A 25 cent gasoline tax, reportedly endorsed by President Donald Trump, would help wipe out 60 percent of the benefit from the tax breaks he recently signed into law for individuals, according to Strategas Research.
Daniel Clifton, Strategas’ head of policy research, said the increase in gasoline prices would also be nine times larger than the estimated $4 billion workers are receiving from employers due to the corporate tax cut.
The gasoline tax, now 18.4 cents per gallon, has not been raised since 1993 when Bill Clinton was in the White House. Gary Cohn, White House economic advisor, has been discussing a gasoline tax raise.
Government data already show an increase in gasoline prices of 20 cents per gallon this year, costing consumers about $34 billion, he noted.
“The proposed gasoline tax increase adds another $0.25 per gallon. The combined $0.45 per [gallon] increase in gasoline prices eats away $71.6 billion from the $120 billion in individual tax cuts, or 60 percent of the net tax savings for consumers,” Clifton wrote in a note.
Trump reportedly endorsed hiking the federal gas and diesel tax by 25 cents.
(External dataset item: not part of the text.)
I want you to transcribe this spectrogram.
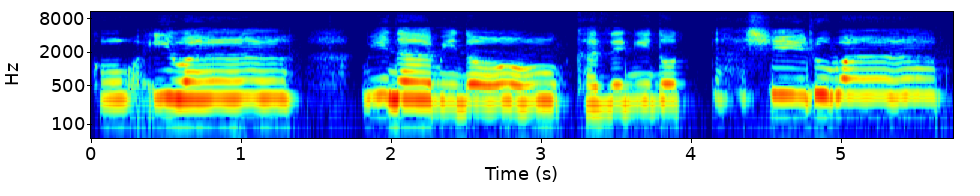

Democratic Sen. Tom Carper of Delaware said Trump said he’d be willing to provide leadership on the increase to pay for improvements to roads, highways and bridges.
The average national price of gasoline Thursday was $2.55 per gallon, down from $2.60 a week ago, but well above last year’s $2.28 per gallon, according to AAA. Diesel fuel was selling for an average $2.98 per gallon, up from $2.51 per gallon a year ago.
For an average family, the proposed 25 cent jump in the gasoline tax could become noticeable quickly. For instance, a 12-gallon fill-up would cost $3 more with the new tax.
Strategas charted the negative correlation of a president’s approval rating and rising gasoline prices, not a positive for the Republican Party ahead of midterm elections. Post tax bill, Democrats’ lead in the generic ballot has been falling.
Clifton notes that by Friday, 90 percent of workers will see higher take-home pay in their weekly paychecks, giving Americans a raise all at the same time.
U.S. energy production could be a cushion against inflation, as higher prices encourage more production. “The recent move in yields has correlated well with the price of oil but as soon as oil prices hit $65 per barrel, the spigots for US oil production were turned back on. An increase in gasoline taxes would offset this,” Clifton wrote.